--- DATA SUPPLIED Enclosed Below ---
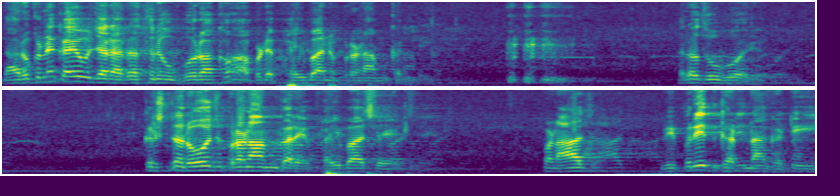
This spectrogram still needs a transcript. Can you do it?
દારૂકને કહ્યું, જરા રથને ઊભો રાખો, આપણે ફૈબાને પ્રણામ કરી લઈએ. રથ ઊભો રહ્યો. કૃષ્ણ રોજ પ્રણામ કરે ફૈબા છે. પણ આજ વિપરીત ઘટના ઘટી,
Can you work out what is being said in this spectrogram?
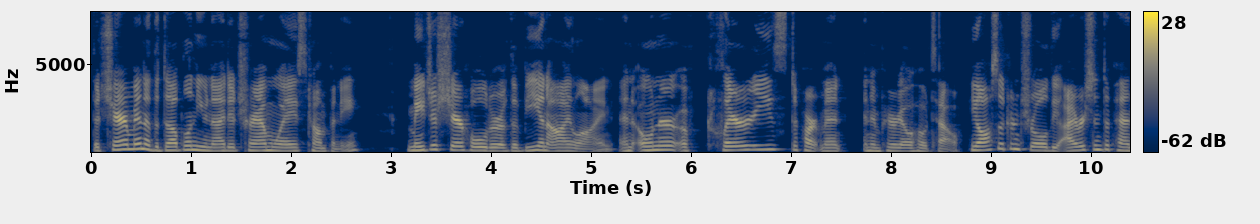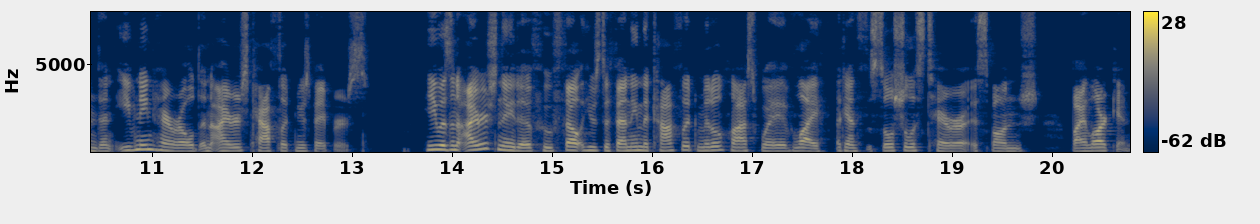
the chairman of the Dublin United Tramways Company, major shareholder of the B&I line, and owner of Clery's Department and Imperial Hotel. He also controlled the Irish Independent, Evening Herald, and Irish Catholic newspapers. He was an Irish native who felt he was defending the Catholic middle class way of life against the socialist terror expunged by Larkin.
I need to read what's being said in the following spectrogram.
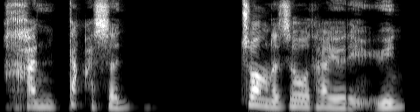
很大声。撞了之后，他有点晕，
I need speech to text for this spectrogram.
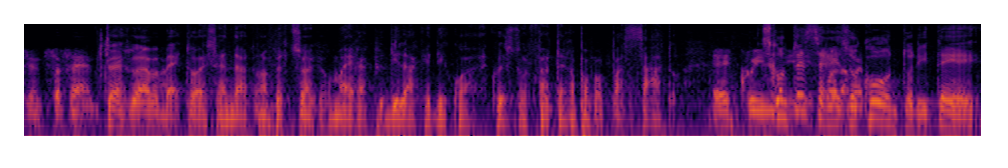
senza senso. Cioè, eh, vabbè, tu sei andato una persona che ormai era più di là che di qua, e questo è il fatto, era proprio passato. E quindi Secondo te si è reso mat- conto di te?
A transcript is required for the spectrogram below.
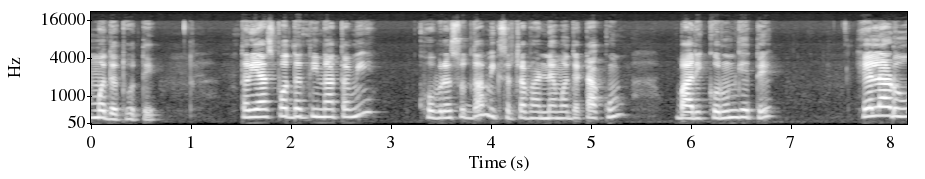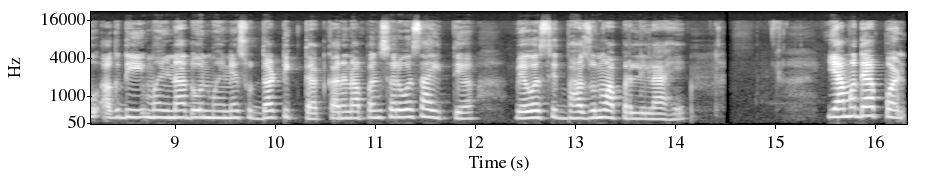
मदत होते. तर याच पद्धतीनं आता मी खोबरंसुद्धा मिक्सरच्या भांड्यामध्ये टाकून बारीक करून घेते. हे लाडू अगदी महिना दोन महिनेसुद्धा टिकतात कारण आपण सर्व साहित्य व्यवस्थित भाजून वापरलेलं आहे. यामध्ये आपण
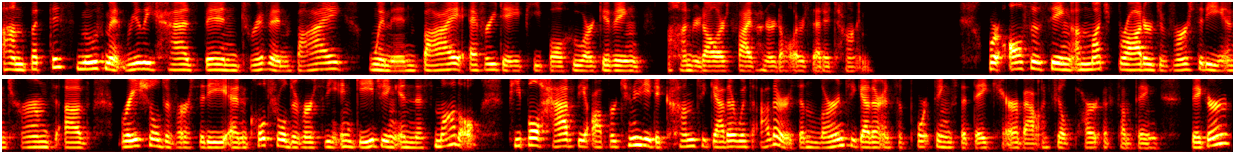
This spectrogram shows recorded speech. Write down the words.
Um, but this movement really has been driven by women, by everyday people who are giving $100, $500 at a time. We're also seeing a much broader diversity in terms of racial diversity and cultural diversity engaging in this model. People have the opportunity to come together with others and learn together and support things that they care about and feel part of something bigger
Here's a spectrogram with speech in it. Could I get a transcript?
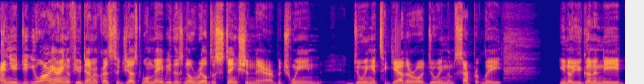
And you do, you are hearing a few Democrats suggest, well, maybe there's no real distinction there between doing it together or doing them separately. You know, you're going to need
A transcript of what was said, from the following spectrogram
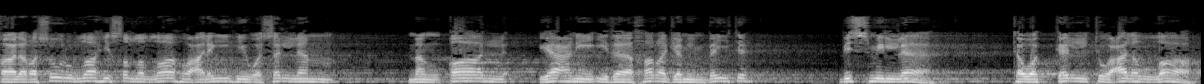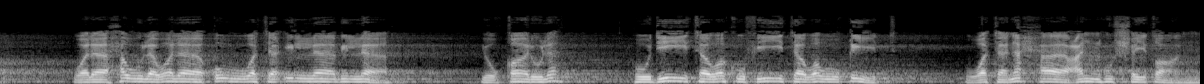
قال رسول الله صلى الله عليه وسلم من قال يعني إذا خرج من بيته بسم الله توكلت على الله ولا حول ولا قوة إلا بالله يقال له هديت وكفيت ووقيت وتنحى عنه الشيطان.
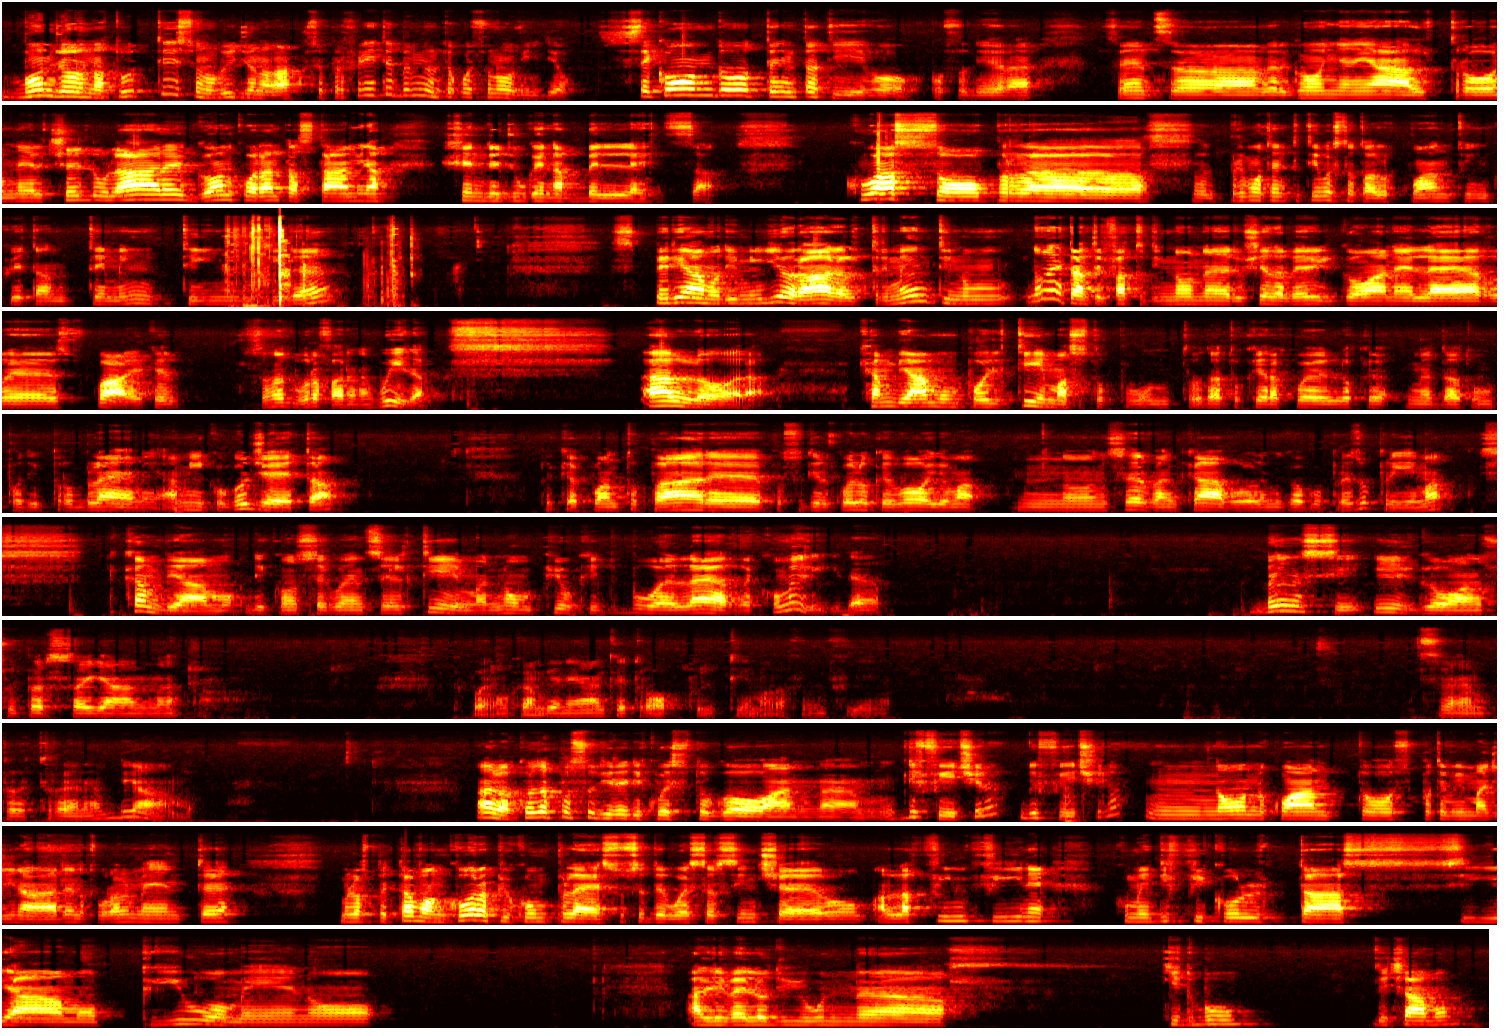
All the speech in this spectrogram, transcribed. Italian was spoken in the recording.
Buongiorno a tutti, sono Luigi Onoraco se preferite e benvenuti a questo nuovo video. Secondo tentativo, posso dire, senza vergogna né altro, nel cellulare, Gon 40 stamina, scende giù che è una bellezza. Qua sopra, il primo tentativo è stato alquanto inquietantemente inutile. Speriamo di migliorare, altrimenti non, non è tanto il fatto di non riuscire ad avere il Gohan LR qua, è che sarà duro fare una guida. Allora, cambiamo un po' il team a sto punto, dato che era quello che mi ha dato un po' di problemi. Amico Gogeta, perché a quanto pare posso dire quello che voglio, ma non serve un cavolo l'amico che ho preso prima. Cambiamo di conseguenza il team, non più Kid Buu LR come leader, bensì il Gohan Super Saiyan. Poi non cambia neanche troppo il team alla fin fine. Sempre tre ne abbiamo. Allora, cosa posso dire di questo Gohan? Difficile, difficile, mm, non quanto si poteva immaginare, naturalmente. Me lo aspettavo ancora più complesso, se devo essere sincero. Alla fin fine, come difficoltà, siamo più o meno a livello di un uh, Kid Buu, diciamo.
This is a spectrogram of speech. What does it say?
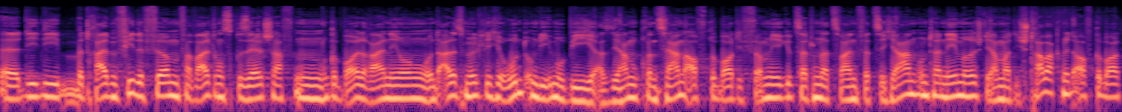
äh, die, die betreiben viele Firmen, Verwaltungsgesellschaften, Gebäudereinigung und alles Mögliche rund um die Immobilie. Also die haben einen Konzern aufgebaut, die Familie gibt es seit 142 Jahren unternehmerisch, die haben mal die Strabag mit aufgebaut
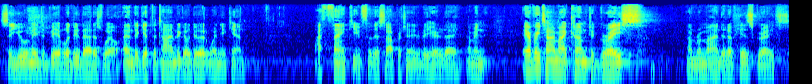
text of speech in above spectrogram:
So you will need to be able to do that as well and to get the time to go do it when you can. I thank you for this opportunity to be here today. I mean, every time I come to grace, I'm reminded of His grace.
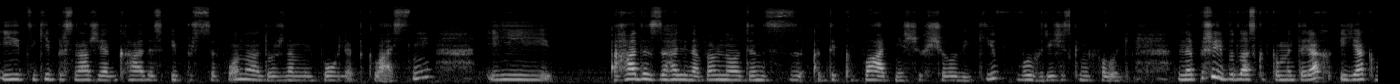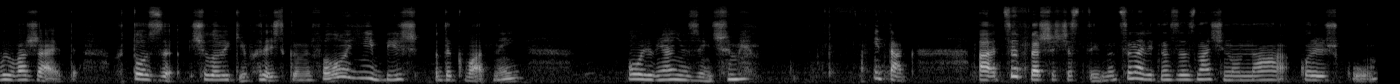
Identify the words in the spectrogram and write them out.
і такі персонажі, як Гадес і Персифона, дуже, на мій погляд, класні. І Гадес взагалі, напевно, один з адекватніших чоловіків в греческій міфології. Напишіть, будь ласка, в коментарях, як ви вважаєте, хто з чоловіків греческої міфології більш адекватний по порівнянню з іншими. І так, це перша частина. Це навіть не зазначено на корішку.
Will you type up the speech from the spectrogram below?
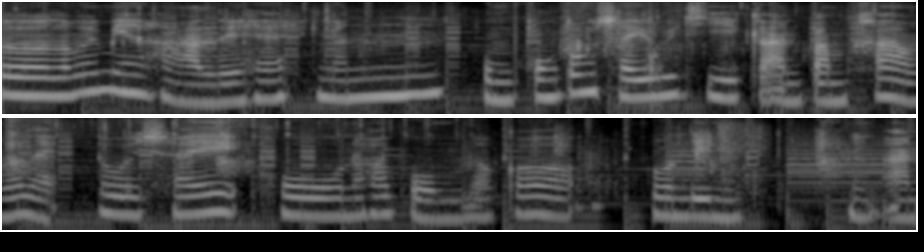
ออเราไม่มีอาหารเลยแฮะ งั้นผมคงต้องใช้วิธีการปั๊มข้าวแล้วแหละ โดยใช้โคนะครับผม แล้วก็ โคลนดินหนึ่งอัน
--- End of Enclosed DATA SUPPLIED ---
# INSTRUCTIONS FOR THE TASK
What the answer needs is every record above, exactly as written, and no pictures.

# EXERCISE SOLUTION
This spectrogram still needs a transcript. Can you do it?
દારૂકને કહ્યું, જરા રથને ઊભો રાખો, આપણે ફૈબાને પ્રણામ કરી લઈએ. રથ ઊભો રહ્યો. કૃષ્ણ રોજ પ્રણામ કરે ફૈબા છે. પણ આજ વિપરીત ઘટના ઘટી,
Can you work out what is being said in this spectrogram?
the chairman of the Dublin United Tramways Company, major shareholder of the B&I line, and owner of Clery's Department and Imperial Hotel. He also controlled the Irish Independent, Evening Herald, and Irish Catholic newspapers. He was an Irish native who felt he was defending the Catholic middle class way of life against the socialist terror expunged by Larkin.
I need to read what's being said in the following spectrogram.
很大声。撞了之后，他有点晕，
I need speech to text for this spectrogram.
senza senso. Cioè, eh, vabbè, tu sei andato una persona che ormai era più di là che di qua, e questo è il fatto, era proprio passato. E quindi Secondo te si è reso mat- conto di te?
A transcript is required for the spectrogram below.
मदत होते. तर याच पद्धतीनं आता मी खोबरंसुद्धा मिक्सरच्या भांड्यामध्ये टाकून बारीक करून घेते. हे लाडू अगदी महिना दोन महिनेसुद्धा टिकतात कारण आपण सर्व साहित्य व्यवस्थित भाजून वापरलेलं आहे. यामध्ये आपण
This spectrogram shows recorded speech. Write down the words.
Um, but this movement really has been driven by women, by everyday people who are giving $100, $500 at a time. We're also seeing a much broader diversity in terms of racial diversity and cultural diversity engaging in this model. People have the opportunity to come together with others and learn together and support things that they care about and feel part of something bigger
Here's a spectrogram with speech in it. Could I get a transcript?
And you do, you are hearing a few Democrats suggest, well, maybe there's no real distinction there between doing it together or doing them separately. You know, you're going to need
A transcript of what was said, from the following spectrogram
قال رسول الله صلى الله عليه وسلم من قال يعني إذا خرج من بيته بسم الله توكلت على الله ولا حول ولا قوة إلا بالله يقال له هديت وكفيت ووقيت وتنحى عنه الشيطان.
All the speech in this spectrogram, transcribed. Italian was spoken in the recording.
Buongiorno a tutti, sono Luigi Onoraco se preferite e benvenuti a questo nuovo video. Secondo tentativo, posso dire, senza vergogna né altro, nel cellulare, Gon 40 stamina, scende giù che è una bellezza. Qua sopra, il primo tentativo è stato alquanto inquietantemente inutile. Speriamo di migliorare, altrimenti non, non è tanto il fatto di non riuscire ad avere il Gohan LR qua, è che sarà duro fare una guida. Allora, cambiamo un po' il team a sto punto, dato che era quello che mi ha dato un po' di problemi. Amico Gogeta, perché a quanto pare posso dire quello che voglio, ma non serve un cavolo l'amico che ho preso prima. Cambiamo di conseguenza il team, non più Kid Buu LR come leader, bensì il Gohan Super Saiyan. Poi non cambia neanche troppo il team alla fin fine. Sempre tre ne abbiamo. Allora, cosa posso dire di questo Gohan? Difficile, difficile, mm, non quanto si poteva immaginare, naturalmente. Me lo aspettavo ancora più complesso, se devo essere sincero. Alla fin fine, come difficoltà, siamo più o meno a livello di un uh, Kid Buu, diciamo.
This is a spectrogram of speech. What does it say?
äh, die, die betreiben viele Firmen, Verwaltungsgesellschaften, Gebäudereinigung und alles Mögliche rund um die Immobilie. Also die haben einen Konzern aufgebaut, die Familie gibt es seit 142 Jahren unternehmerisch, die haben mal die Strabag mit aufgebaut
text of speech in above spectrogram:
So you will need to be able to do that as well and to get the time to go do it when you can. I thank you for this opportunity to be here today. I mean, every time I come to grace, I'm reminded of His grace.
Identify the words in the spectrogram and write them out.
і такі персонажі, як Гадес і Персифона, дуже, на мій погляд, класні. І Гадес взагалі, напевно, один з адекватніших чоловіків в греческій міфології. Напишіть, будь ласка, в коментарях, як ви вважаєте, хто з чоловіків греческої міфології більш адекватний по порівнянню з іншими. І так, це перша частина. Це навіть не зазначено на корішку.
Will you type up the speech from the spectrogram below?
ออเราไม่มีอาหารเลยแฮะ งั้นผมคงต้องใช้วิธีการปั๊มข้าวแล้วแหละ โดยใช้โคนะครับผม แล้วก็ โคลนดินหนึ่งอัน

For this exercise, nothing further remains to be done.